When trying to achieve the 7 Levels of Financial Freedom, it’s essential to understand the different wealth levels and everything that goes into it to achieve your goals.

  1. Income: Track how much money you bring in monthly, including all sources. Consider starting a side gig or earning passive income by investing.
  2. Spending: Track your spending on fixed and variable expenses. Focus on where you can cut back, especially variable expenses, like a gym membership or eating out.
  3. Savings: Focus on how much you save monthly. Consider setting up automatic deposits so you always pay yourself first, ensuring you reach your savings goals.
  4. Investing: Pay attention to how much money you’ve invested, how the investments perform, and how close you are to reaching your financial goals.
  5. Protection: Consider how you are protecting your finances and estates. Look at products such as life or long-term disability insurance.

How Much Money Do I Need for Financial Freedom?

Woman Experiencing Financial Freedom

How much money you need for financial freedom is different from the amount your neighbor or even sibling needs. It depends on your living expenses and lifestyle.

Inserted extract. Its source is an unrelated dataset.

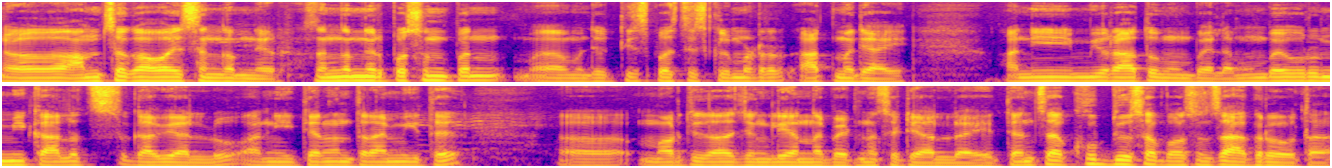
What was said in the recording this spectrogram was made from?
आमचं गाव आहे संगमनेर. संगमनेरपासून पण म्हणजे तीस पस्तीस किलोमीटर आतमध्ये आहे. आणि मी राहतो मुंबईला. मुंबईवरून मी कालच गावी आलो आणि त्यानंतर आम्ही इथं मारुतीदादा जंगली यांना भेटण्यासाठी आलो आहे. त्यांचा खूप दिवसापासूनचा आग्रह होता.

The key is to have more than enough money to cover your ‘must-haves’ while providing plenty of room for other decisions, should you decide to take a couple of years off work, pursue a new career, or something else.


What Is the Purpose of These Levels?

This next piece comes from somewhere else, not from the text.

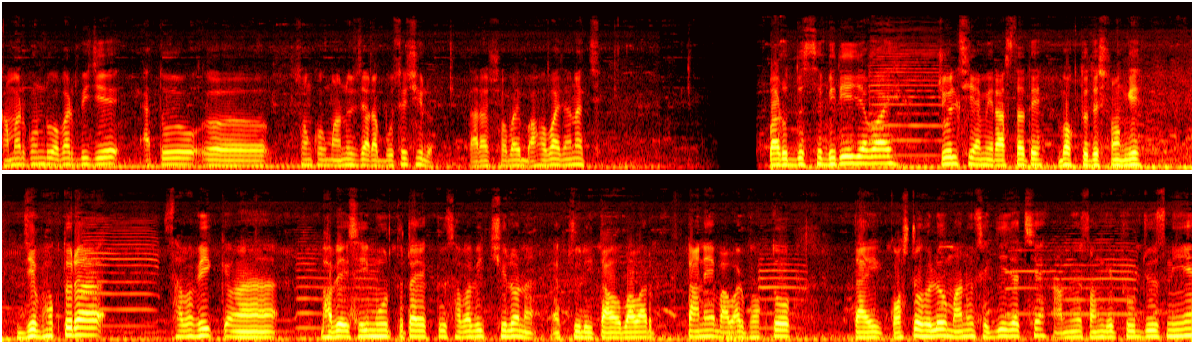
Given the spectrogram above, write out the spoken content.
কামারকুণ্ডু ওভারব্রিজে এত সংখ্যক মানুষ যারা বসেছিল তারা সবাই বাহবা জানাচ্ছে। বার উদ্দেশ্যে বেরিয়ে যাওয়ায় চলছি আমি রাস্তাতে ভক্তদের সঙ্গে। যে ভক্তরা স্বাভাবিক ভাবে সেই মুহূর্তটা একটু স্বাভাবিক ছিল না। অ্যাকচুয়ালি তাও বাবার টানে, বাবার ভক্ত, তাই কষ্ট হলেও মানুষ এগিয়ে যাচ্ছে। আমিও সঙ্গে ফ্রুট জুস নিয়ে,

The 7 Levels of Financial Freedom help you understand how to work your way up to financial freedom. No one achieves it overnight, even people making hundreds of thousands of dollars annually.

Financial freedom takes time because you must pay off your debt, manage your expenses, save, and invest. Each level helps you see progress and motivates you to move forward.

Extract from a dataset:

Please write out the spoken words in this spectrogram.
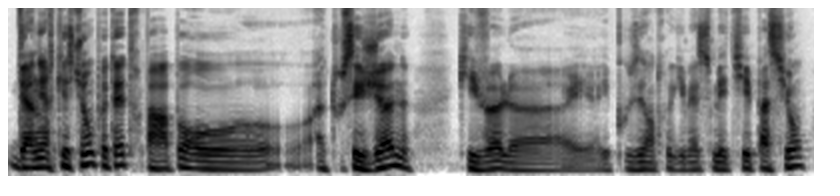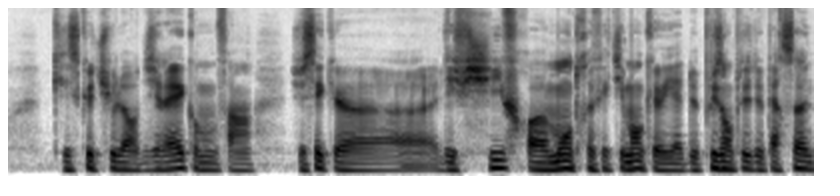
dernière question peut-être par rapport à tous ces jeunes qui veulent euh, épouser entre guillemets ce métier passion. Qu'est-ce que tu leur dirais? Comme, enfin, je sais que euh, les chiffres montrent effectivement qu'il y a de plus en plus de personnes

How Do I Determine Which Level I’m At?

Always start with level 1, financial clarity. Determine where you are at financially, considering your income generated and expenses. Take inventory of your savings and investments, and assess which level you are in regarding financial security.

Is It Necessary To Go Through Each Level in Order?

Some people may skip levels of financial freedom. Everyone should start at Level 1, Clarity.

However, after taking inventory of your financial situation, you may already be a Level 3 or 4. You can create a plan based on your current situation while focusing on your future goals.

Can I Skip Levels if I Already Have Some Financial Knowledge?

Skipping levels of financial freedom doesn’t have anything to do with having financial knowledge. Instead, you should base your levels of financial freedom on your financial situation.

For example, if you already have some breathing room, you can focus on achieving stability by paying down your credit card debts.

Can I Achieve Financial Freedom After Completing All 7 Levels?

The idea is to achieve financial freedom after completing all levels; however, it requires you to focus on your financial situation moving forward.

For example, if you achieve financial freedom level 7 but then give up on your habits and spend needlessly, you could spiral backward into a lower level. The key is consistency.

Can the Levels Be Customized To Individual Goals?

As with any personal finance decision, all rules can be customized. Determining your financial situation and seeing how it fits into the levels is essential.

For example, you may not have any credit card debt, so once you achieve some breathing room, you’ve also achieved financial stability and can move on to flexibility.

What Is the One-Third Rule in Personal Finance?

The one-third rule can help you get on track to reach financial freedom. It states that you should allocate one-third of your income to fixed expenses, one-third to wants, and one-third to savings.

This allows you room for your everyday expenses and wants and to save for the future, such as achieving the FIRE movement.

The Bottom Line

The 7 Levels of Financial Freedom guide you to help avoid the need to live paycheck to paycheck and to help you achieve financial security. It happens at a different timeline for everyone.

The key is to get on your own two feet, get out of credit card debt, and save or invest enough money to trade your time for your heart’s biggest desires.